■ **Task details**
If a record holds a picture, omit the picture, but copy everything else below exactly.

■ **Record excerpts**
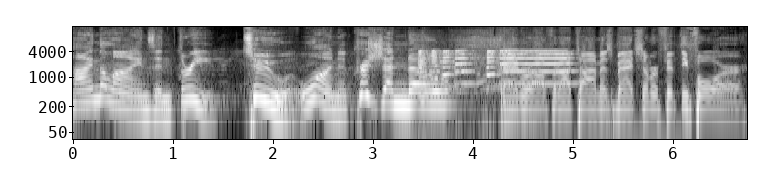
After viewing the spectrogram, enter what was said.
behind the lines in three, two, one, crescendo. And we're off and autonomous match number 54.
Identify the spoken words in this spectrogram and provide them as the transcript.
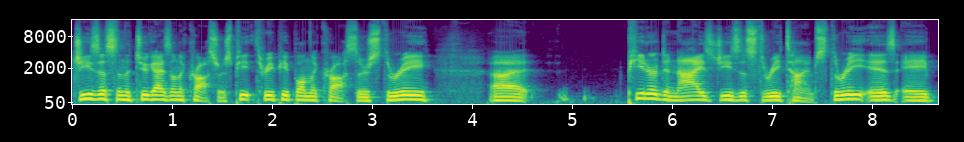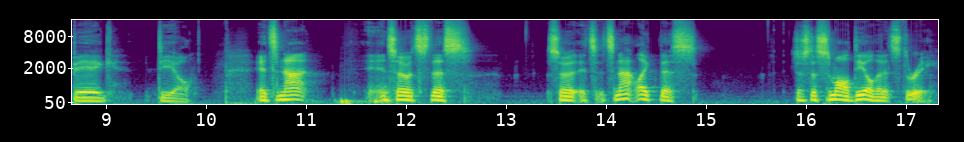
Jesus and the two guys on the cross. There's p- three people on the cross. There's three. Uh, Peter denies Jesus three times. Three is a big deal. It's not, and so it's this. So it's it's not like this just a small deal that it's three.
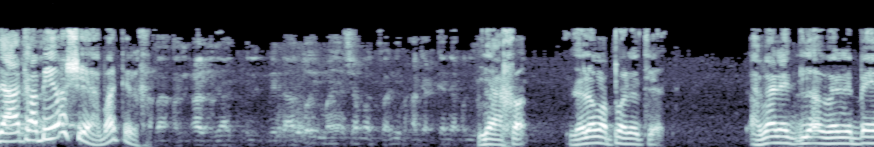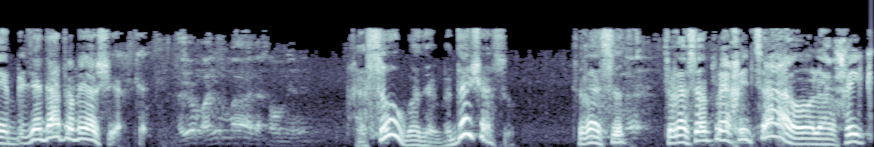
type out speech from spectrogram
דעת רבי יושע, אמרתי לך. לדעתו אם היה שם גפנים, אחר כך כן יכול. נכון, זה לא מפולת יד. אבל לא, זה דעת רבי יושע, כן. היום מה ההלכה אומרת? אסור? ודאי שאסור. צריך לעשות, מחיצה, או להרחיק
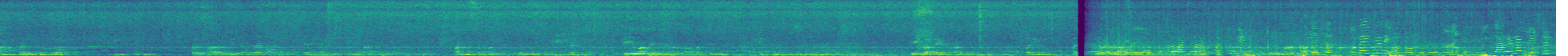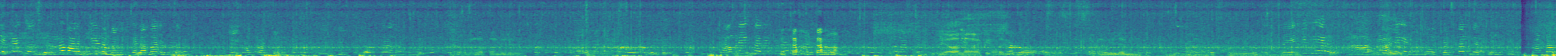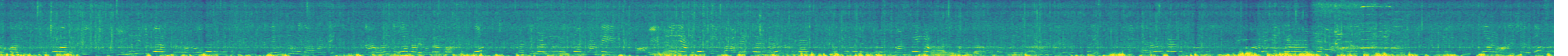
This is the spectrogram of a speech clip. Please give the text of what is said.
కదా ఫోటో తీస్తాడు ఆ, ఆ, కొంచెం కొడుకు పైకి ఆ. అమ్మ ఇవ్వండి ఈ కరోనా పేషెంట్స్ ఎక్కడికి వచ్చినా వాళ్ళకి ఇవ్వడం మనకి ఇక్కడ డబ్బాలు ఇస్తారు ఒక పట్టుకోండి. రామరాయ్ సార్ ఎక్కడ? ఏంటి తీసుకుంటే వాళ్ళకి ఇమ్యూనిటీ శక్తి పెరుగుతుంది కాబట్టి నా వంతుగా నా సొంత ప్రతి మంది ఎంత అంటే ఇంట్లోనే అందరికీ బాగా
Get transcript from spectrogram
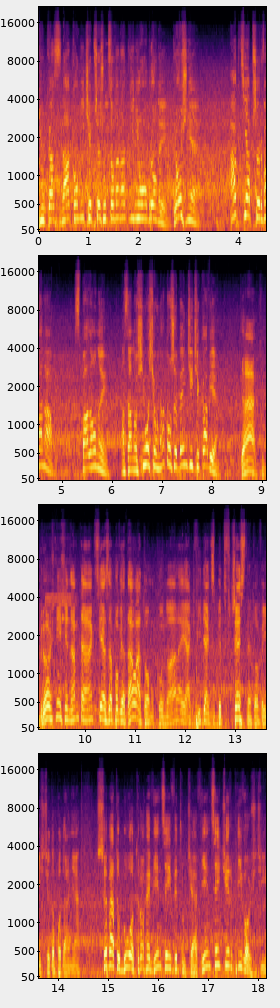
piłka znakomicie przerzucona nad linią obrony. Groźnie. Akcja przerwana. Spalony. A zanosiło się na to, że będzie ciekawie. Tak, groźnie się nam ta akcja zapowiadała, Tomku, no ale jak widać zbyt wczesne to wyjście do podania. Trzeba tu było trochę więcej wyczucia, więcej cierpliwości.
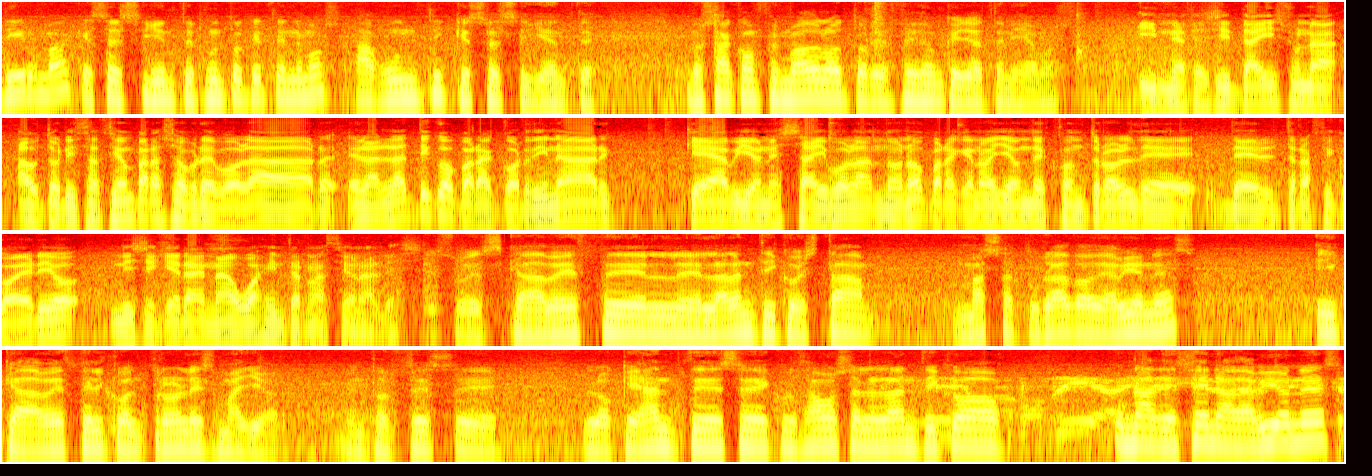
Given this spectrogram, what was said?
Dirma, que es el siguiente punto que tenemos, a Gunti, que es el siguiente. Nos ha confirmado la autorización que ya teníamos. ¿Y necesitáis una autorización para sobrevolar el Atlántico, para coordinar qué aviones hay volando, ¿no? Para que no haya un descontrol de- del tráfico aéreo, ni siquiera en aguas internacionales. Eso es, cada vez el, el Atlántico está más saturado de aviones y cada vez el control es mayor. Entonces, eh, lo que antes eh, cruzamos el Atlántico una decena de aviones,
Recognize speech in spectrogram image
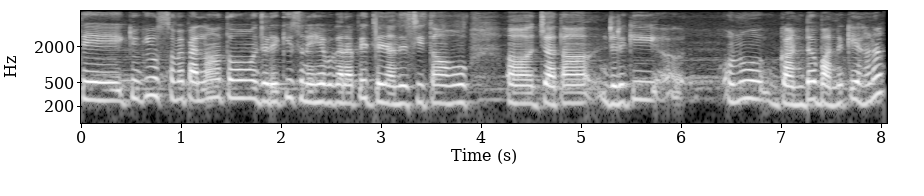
ਅਤੇ ਕਿਉਂਕਿ ਉਸ ਸਮੇਂ ਪਹਿਲਾਂ ਤੋਂ ਜਿਹੜੇ ਕਿ ਸੁਨੇਹੇ ਵਗੈਰਾ ਭੇਜੇ ਜਾਂਦੇ ਸੀ ਤਾਂ ਉਹ ਜਾਂ ਤਾਂ ਜਿਹੜੇ ਕਿ ਉਹਨੂੰ ਗੰਢ ਬੰਨ੍ਹ ਕੇ ਹੈ ਨਾ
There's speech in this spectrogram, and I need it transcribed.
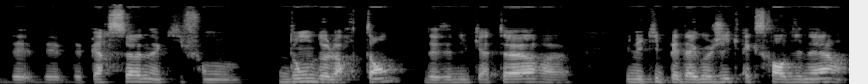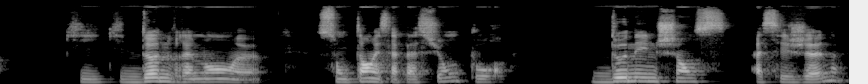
des, des, des, personnes qui font don de leur temps, des éducateurs, une équipe pédagogique extraordinaire qui, qui donne vraiment son temps et sa passion pour donner une chance à ces jeunes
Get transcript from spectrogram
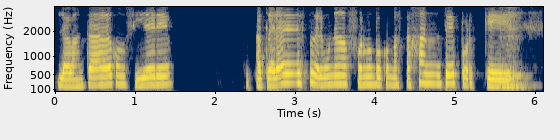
la bancada considere aclarar esto de alguna forma un poco más tajante porque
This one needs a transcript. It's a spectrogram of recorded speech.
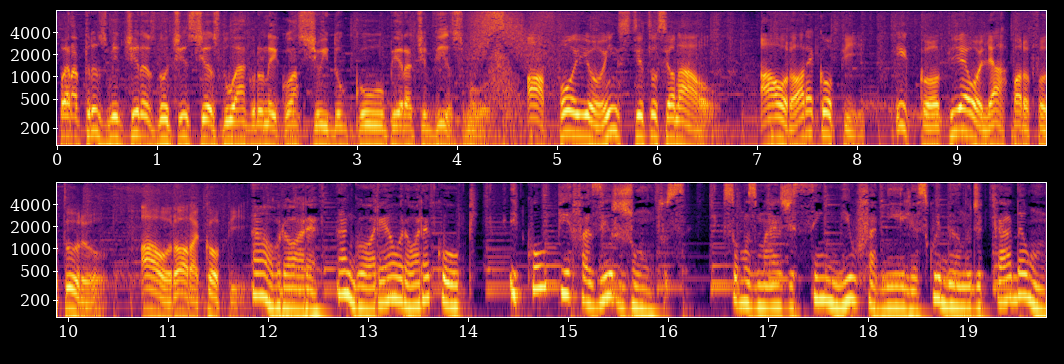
para transmitir as notícias do agronegócio e do cooperativismo. Apoio institucional. A Aurora é Copi. E Copi é olhar para o futuro. A Aurora Copi. A Aurora, agora é a Aurora Copi. E Copi é fazer juntos. Somos mais de 100 mil famílias cuidando de cada um.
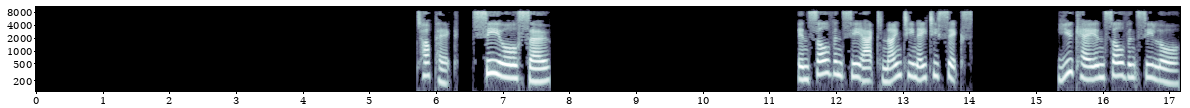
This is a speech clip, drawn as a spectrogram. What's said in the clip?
Topic See also Insolvency Act 1986 UK insolvency law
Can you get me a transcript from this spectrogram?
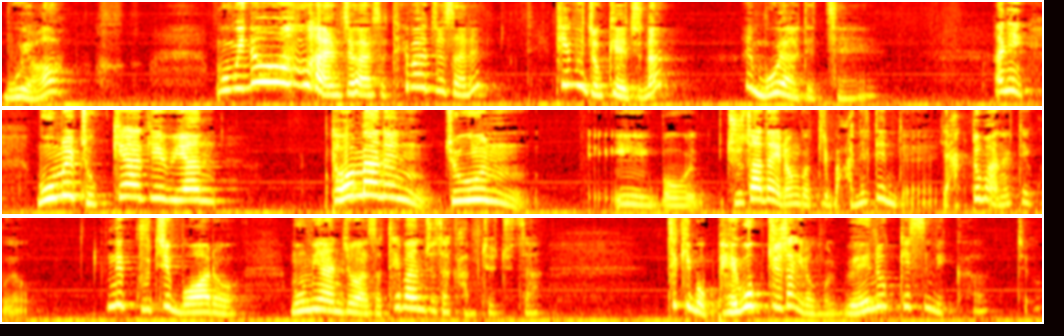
뭐야? 몸이 너무 안 좋아서 태반 주사를? 피부 좋게 해주나? 뭐야 대체? 아니, 몸을 좋게 하기 위한 더 많은 좋은 이 뭐 주사나 이런 것들이 많을 텐데 약도 많을 테고요. 근데 굳이 뭐하러 몸이 안 좋아서 태반 주사, 감초 주사, 특히 뭐 배곡 주사 이런 걸 왜 놓겠습니까? 그렇죠?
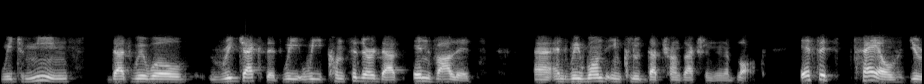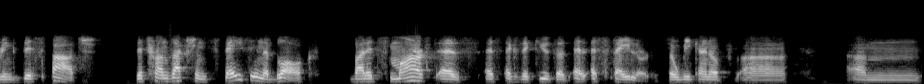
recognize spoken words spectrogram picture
which means that we will reject it. We, we consider that invalid uh, and we won't include that transaction in a block. If it fails during dispatch, the transaction stays in a block, but it's marked as, as executed as, as failure. So we kind of uh, um,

■ **Answer to the exercise**
After viewing the spectrogram, enter what was said.
behind the lines in three, two, one, crescendo. And we're off and autonomous match number 54.
Identify the spoken words in this spectrogram and provide them as the transcript.
Jesus and the two guys on the cross. There's p- three people on the cross. There's three. Uh, Peter denies Jesus three times. Three is a big deal. It's not, and so it's this. So it's it's not like this just a small deal that it's three.
type out speech from spectrogram
דעת רבי יושע, אמרתי לך. לדעתו אם היה שם גפנים, אחר כך כן יכול. נכון, זה לא מפולת יד. אבל לא, זה דעת רבי יושע, כן. היום מה ההלכה אומרת? אסור? ודאי שאסור. צריך לעשות, מחיצה, או להרחיק
This is the spectrogram of a speech clip. Please give the text of what is said.
కదా ఫోటో తీస్తాడు ఆ, ఆ, కొంచెం కొడుకు పైకి ఆ. అమ్మ ఇవ్వండి ఈ కరోనా పేషెంట్స్ ఎక్కడికి వచ్చినా వాళ్ళకి ఇవ్వడం మనకి ఇక్కడ డబ్బాలు ఇస్తారు ఒక పట్టుకోండి. రామరాయ్ సార్ ఎక్కడ? ఏంటి తీసుకుంటే వాళ్ళకి ఇమ్యూనిటీ శక్తి పెరుగుతుంది కాబట్టి నా వంతుగా నా సొంత ప్రతి మంది ఎంత అంటే ఇంట్లోనే అందరికీ బాగా
Get transcript from spectrogram
piłka znakomicie przerzucona nad linią obrony. Groźnie. Akcja przerwana. Spalony. A zanosiło się na to, że będzie ciekawie. Tak, groźnie się nam ta akcja zapowiadała, Tomku, no ale jak widać zbyt wczesne to wyjście do podania. Trzeba tu było trochę więcej wyczucia, więcej cierpliwości.
Given this spectrogram, what was said?
Dirma, que es el siguiente punto que tenemos, a Gunti, que es el siguiente. Nos ha confirmado la autorización que ya teníamos. ¿Y necesitáis una autorización para sobrevolar el Atlántico, para coordinar qué aviones hay volando, ¿no? Para que no haya un descontrol de- del tráfico aéreo, ni siquiera en aguas internacionales. Eso es, cada vez el, el Atlántico está más saturado de aviones y cada vez el control es mayor. Entonces, eh, lo que antes eh, cruzamos el Atlántico una decena de aviones,
Recognize speech in spectrogram image
ਅਤੇ ਕਿਉਂਕਿ ਉਸ ਸਮੇਂ ਪਹਿਲਾਂ ਤੋਂ ਜਿਹੜੇ ਕਿ ਸੁਨੇਹੇ ਵਗੈਰਾ ਭੇਜੇ ਜਾਂਦੇ ਸੀ ਤਾਂ ਉਹ ਜਾਂ ਤਾਂ ਜਿਹੜੇ ਕਿ ਉਹਨੂੰ ਗੰਢ ਬੰਨ੍ਹ ਕੇ ਹੈ ਨਾ
There's speech in this spectrogram, and I need it transcribed.
des, des, des, personnes qui font don de leur temps, des éducateurs, une équipe pédagogique extraordinaire qui, qui donne vraiment son temps et sa passion pour donner une chance à ces jeunes
Get transcript from spectrogram
la bancada considere aclarar esto de alguna forma un poco más tajante porque
This one needs a transcript. It's a spectrogram of recorded speech.
para transmitir as notícias do agronegócio e do cooperativismo. Apoio institucional. A Aurora é Copi. E Copi é olhar para o futuro. A Aurora Copi. A Aurora, agora é a Aurora Copi. E Copi é fazer juntos. Somos mais de 100 mil famílias cuidando de cada um.
This is a speech clip, drawn as a spectrogram. What's said in the clip?
Topic See also Insolvency Act 1986 UK insolvency law
Can you get me a transcript from this spectrogram?
뭐야? 몸이 너무 안 좋아서 태반 주사를? 피부 좋게 해주나? 뭐야 대체? 아니, 몸을 좋게 하기 위한 더 많은 좋은 이 뭐 주사나 이런 것들이 많을 텐데 약도 많을 테고요. 근데 굳이 뭐하러 몸이 안 좋아서 태반 주사, 감초 주사, 특히 뭐 배곡 주사 이런 걸 왜 놓겠습니까? 그렇죠?
recognize spoken words spectrogram picture
which means that we will reject it. We, we consider that invalid uh, and we won't include that transaction in a block. If it fails during dispatch, the transaction stays in a block, but it's marked as, as executed as, as failure. So we kind of uh, um,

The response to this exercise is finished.